We can be certain that the Apostle Paul did not intend his readers to understand his teaching in 1 Thessalonians 5:17 to mean that they should endeavor to reach a point where they continually repeat the same phrase whether consciously or unconsciously. We know this because Jesus commanded us in Matthew 6:7 to avoid mindless repetition, “‘And when you pray, do not heap up empty phrases as the Gentiles do, for they think that they will be heard for their many words.”

Steady repetition of any word or phrase naturally numbs the mind. Thus, the repetition of the same phrase twelve thousand times—or even two hundred times—inevitably leads to mindless—or empty—repetition. Moreover, the ultimate goal of internally repeating the prayer apart from the conscious mind is by definition a mindless act. Regardless of one’s intentions, and regardless of how spiritual it may appear, this practice is in direct contradiction to Scripture.

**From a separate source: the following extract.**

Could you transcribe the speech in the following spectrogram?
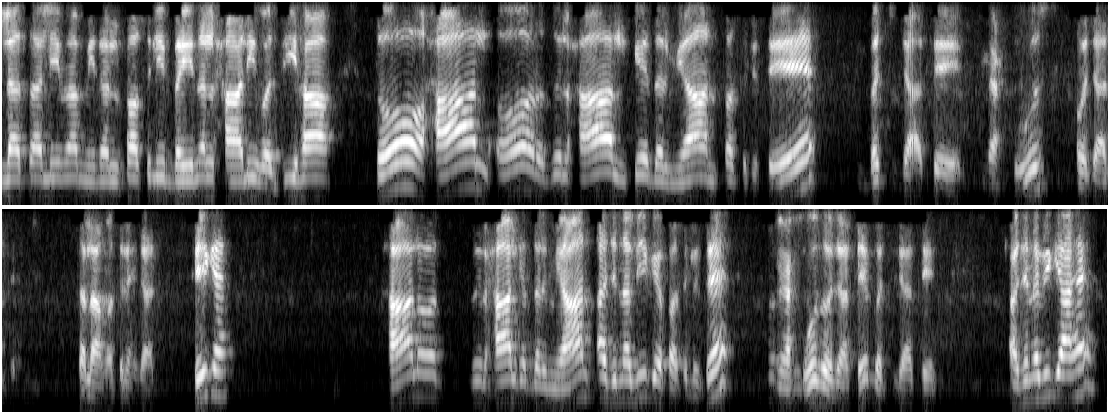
लसलीमा मिनल फसली बैनल हाली वजीहा। तो हाल और जुलहाल के दरमियान फ़सल से बच जाते, महफूज हो जाते, सलामत रह जाते। ठीक है? हाल और जुलहाल के दरमियान अजनबी के फ़सल से महफूज हो जाते, बच जाते। अजनबी क्या है?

1. Talbot, Come to the Quiet, 8.
2. Foster, Prayer, 124.
3. De Mello, Sadhana, 32–33.
4. Talbot, Come to the Quiet, 174–176.
5. Cooperative Baptist Fellowship, “About Us.”
6. Cooperative Baptist Fellowship, “Breath Prayer.”
7. Orthodox Wiki, “Jesus Prayer.”
8. Ibid.
9. Cloud, “Thomas Merton.”
10. John Talbot, The Way of the Mistics, 192, Source: Cloud, What Is the Emerging Church? 126.
11. Talbot, Come to the Quiet, 176.

Works Cited

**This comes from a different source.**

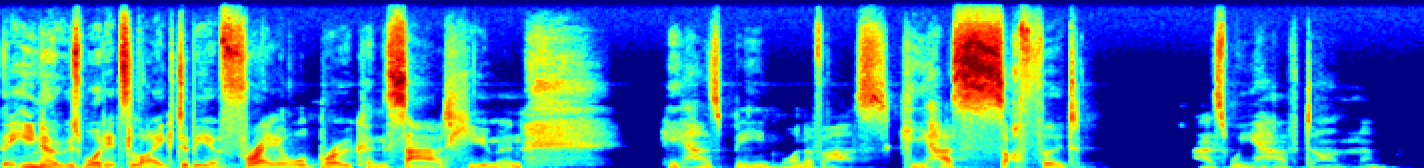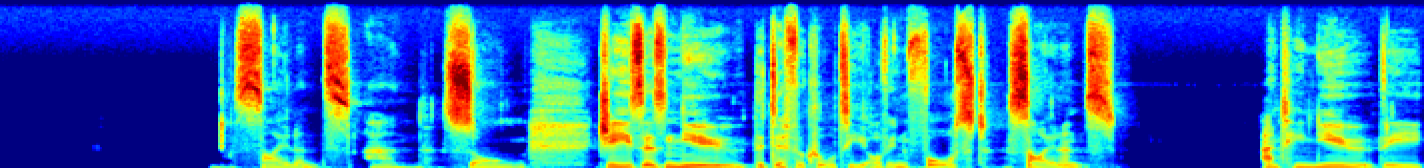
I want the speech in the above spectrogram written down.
that he knows what it's like to be a frail, broken, sad human. He has been one of us, he has suffered as we have done silence and song. Jesus knew the difficulty of enforced silence, and he knew the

Cloud, David. “Thomas Merton: The Catholic Buddhist Mystic.” Way of Life Literature. Accessed March 18, 2014.
Cloud, David. What Is the Emerging Church? Bethel Baptist Print Ministry, 2008.
Cooperative Baptist Fellowship. “About Us.” Accessed March 18, 2014,
Cooperative Baptist Fellowship. “Breath Prayer.” Accessed March 18, 2014,
De Mello, Anthony. Sadhana. Random House, 2011.
Foster, Richard. Prayer – 10th Anniversary Edition: Finding the Heart’s True Home. Sand Francisco: HarperSanFrancisco, 2009.
Orthodox Wiki. “Jesus Prayer.” Accessed March 18, 2014.
Talbot, John. Come to the Quiet: The Principles of Christian Meditation. Penguin, 2002.


The above comes from our book Sinister Spirit. Check out this book to see how "Christian" mysticism is linked to the spirit of antichrist.


Author: Timothy Zebell, 2014